This morning I woke up early, the same time I get up for work, to ride my bicycle at the butt-crack of dawn to see the start of Hawaii’s Tinman triathlon event at 5:45 a.m. My ride in Hawaii Kai was already coned off but I passed the cone truck on Kalanianaole Highway before Maunalua Bay, so I was extra careful on the way to Waikiki. Along the Waialae Country Club golf course, I encountered no cars, and none passed me on Kahala Avenue until I was approaching Black Point. Then, while on Diamond Head Road, there was some punks-in-hot-rods stupidity going on at the lookouts. I expected to get harassed, especially when the BMW driver turned his lights on as I passed, but they didn’t bother with me. Thank goodness.

Triathletes and their bicycles launch through the chute at Kapiolani Park.

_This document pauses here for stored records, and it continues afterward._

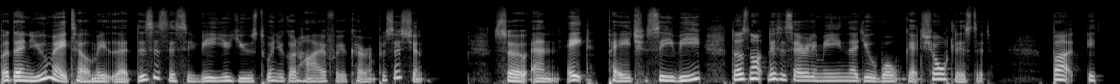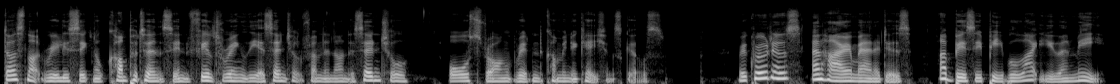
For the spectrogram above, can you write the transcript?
But then you may tell me that this is the CV you used when you got hired for your current position. So an eight page CV does not necessarily mean that you won't get shortlisted, but it does not really signal competence in filtering the essential from the non essential or strong written communication skills. Recruiters and hiring managers are busy people like you and me.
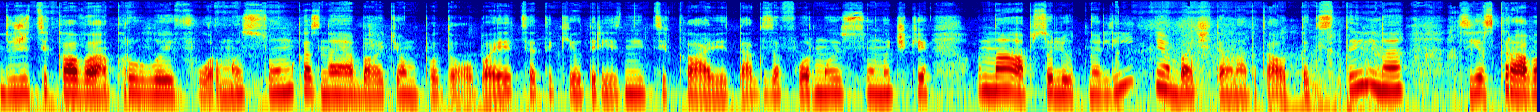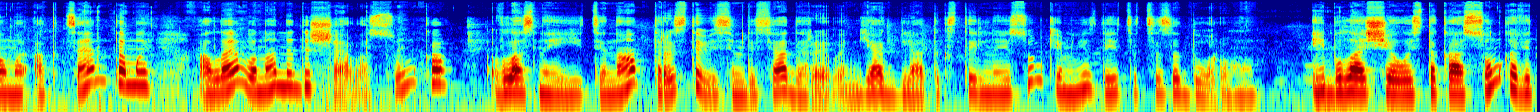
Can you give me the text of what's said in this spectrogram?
Дуже цікава круглої форми сумка. Знаю, багатьом подобається. Такі от різні цікаві, так, за формою сумочки. Вона абсолютно літня, бачите, вона така от текстильна, з яскравими акцентами, але вона не дешева сумка. Власне, її ціна 380 гривень. Як для текстильної сумки, мені здається, це задорого. І була ще ось така сумка від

I got down to the Tinman start, which was relatively calm with the hum of triathletes tweaking their transition spots, and walking over to the start of the swim. I ran into two of my friends, Kevin, aka @ElementalGeek on Twitter; and Margie Davis, the Koko Head kindergarten teacher who taught both of my daughters and is a good friend of the family. They were both really calm. I think the gray of the morning is conducive to pre-race mellowness.

Swim caps are used to segregate the swimmers, and the first “elite” wave was that of those in yellow caps. Water patrol, aka, contracted beach control dudes on stand-up “SUP” paddle boards and surfboards, helped the swimmers stay on course. I was relieved to see that, as my swimming time for the Na Wahine Festival Swim and Spin event in September could possibly double because I have a tendency to zig zag!  Continue reading